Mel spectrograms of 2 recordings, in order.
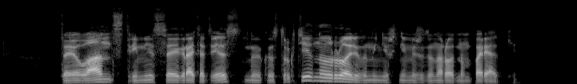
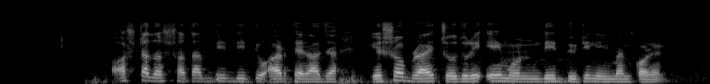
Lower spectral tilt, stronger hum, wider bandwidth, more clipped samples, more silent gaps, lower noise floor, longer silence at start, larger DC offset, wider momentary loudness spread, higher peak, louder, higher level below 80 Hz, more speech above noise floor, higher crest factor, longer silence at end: second, -4 dB/octave vs -6.5 dB/octave; neither; first, 15 kHz vs 7.8 kHz; neither; neither; second, -72 dBFS vs -77 dBFS; second, 0.6 s vs 0.95 s; neither; first, 14 LU vs 9 LU; first, -4 dBFS vs -14 dBFS; first, -26 LUFS vs -30 LUFS; about the same, -66 dBFS vs -62 dBFS; about the same, 46 dB vs 48 dB; first, 22 dB vs 16 dB; first, 0.8 s vs 0.45 s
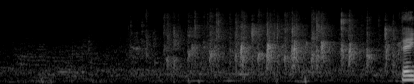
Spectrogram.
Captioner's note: applause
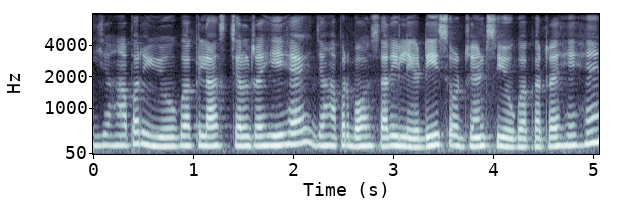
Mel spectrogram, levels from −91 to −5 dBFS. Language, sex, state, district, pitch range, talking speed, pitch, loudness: Hindi, female, Bihar, Patna, 195-215 Hz, 215 wpm, 205 Hz, -14 LUFS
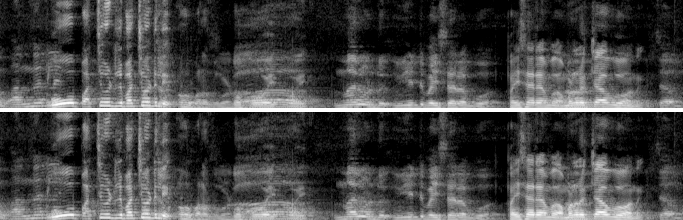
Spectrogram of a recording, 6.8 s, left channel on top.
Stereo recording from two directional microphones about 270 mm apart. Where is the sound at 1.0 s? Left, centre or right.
Centre.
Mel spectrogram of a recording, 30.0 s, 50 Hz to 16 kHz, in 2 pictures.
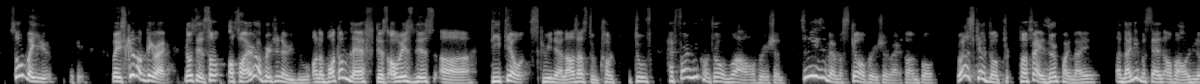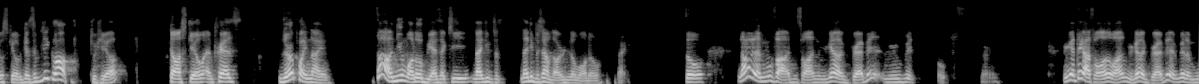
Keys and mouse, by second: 1.4-19.6 drag, 26.0 g, 27.6 Escape, 27.6 click, 29.2 g.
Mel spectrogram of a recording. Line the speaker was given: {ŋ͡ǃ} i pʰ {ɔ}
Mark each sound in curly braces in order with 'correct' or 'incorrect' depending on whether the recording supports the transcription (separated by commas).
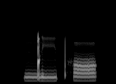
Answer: correct, correct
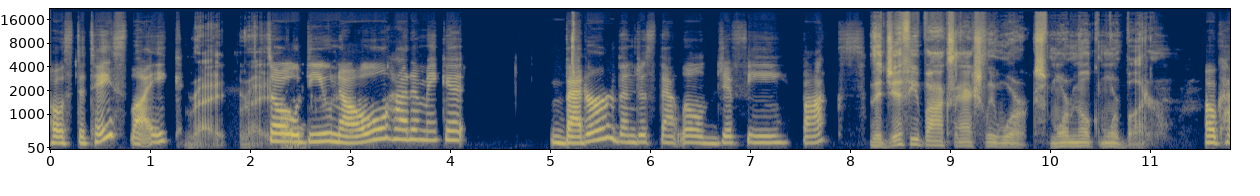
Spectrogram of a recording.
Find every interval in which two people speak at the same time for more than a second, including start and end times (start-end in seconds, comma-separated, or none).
none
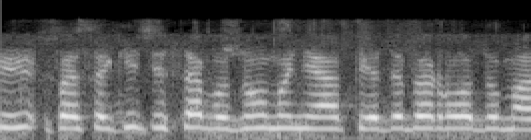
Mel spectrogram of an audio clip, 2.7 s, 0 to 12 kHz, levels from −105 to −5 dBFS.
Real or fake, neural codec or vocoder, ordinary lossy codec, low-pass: real; none; Opus, 64 kbps; 7.2 kHz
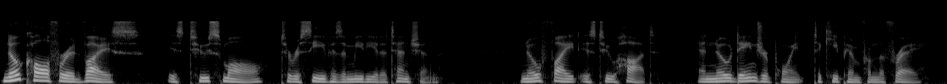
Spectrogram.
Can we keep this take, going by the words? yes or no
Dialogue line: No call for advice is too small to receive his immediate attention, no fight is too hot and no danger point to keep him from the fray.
yes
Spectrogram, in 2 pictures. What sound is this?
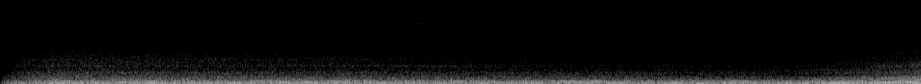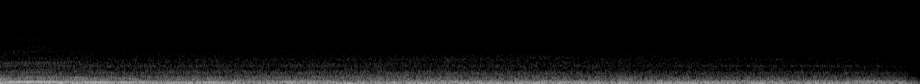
Interior Prius drive w accelerate
Toyota Prius C (2015) driving and accelerating. Good gas engine assist and hybrid whine.
driving, Prius, Toyota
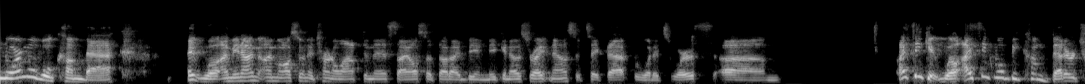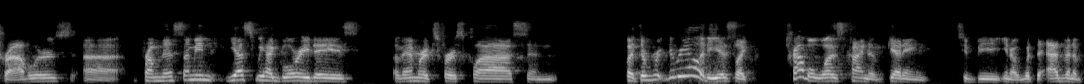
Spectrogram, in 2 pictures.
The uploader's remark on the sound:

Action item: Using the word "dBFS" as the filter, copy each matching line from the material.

Solution to the problem:
Lower spectral tilt, stronger hum, wider bandwidth, more clipped samples, more silent gaps, lower noise floor, longer silence at start, larger DC offset, wider momentary loudness spread, higher peak, louder, higher level below 80 Hz, more speech above noise floor, higher crest factor, longer silence at end: second, -4 dB/octave vs -6.5 dB/octave; neither; first, 15 kHz vs 7.8 kHz; neither; neither; second, -72 dBFS vs -77 dBFS; second, 0.6 s vs 0.95 s; neither; first, 14 LU vs 9 LU; first, -4 dBFS vs -14 dBFS; first, -26 LUFS vs -30 LUFS; about the same, -66 dBFS vs -62 dBFS; about the same, 46 dB vs 48 dB; first, 22 dB vs 16 dB; first, 0.8 s vs 0.45 s
Mel spectrogram, levels from −91 to −5 dBFS. Language, sex, state, district, pitch range, talking speed, pitch, loudness: Hindi, female, Bihar, Patna, 195-215 Hz, 215 wpm, 205 Hz, -14 LUFS
Mel spectrogram of an audio clip, 2.7 s, 0 to 12 kHz, levels from −105 to −5 dBFS.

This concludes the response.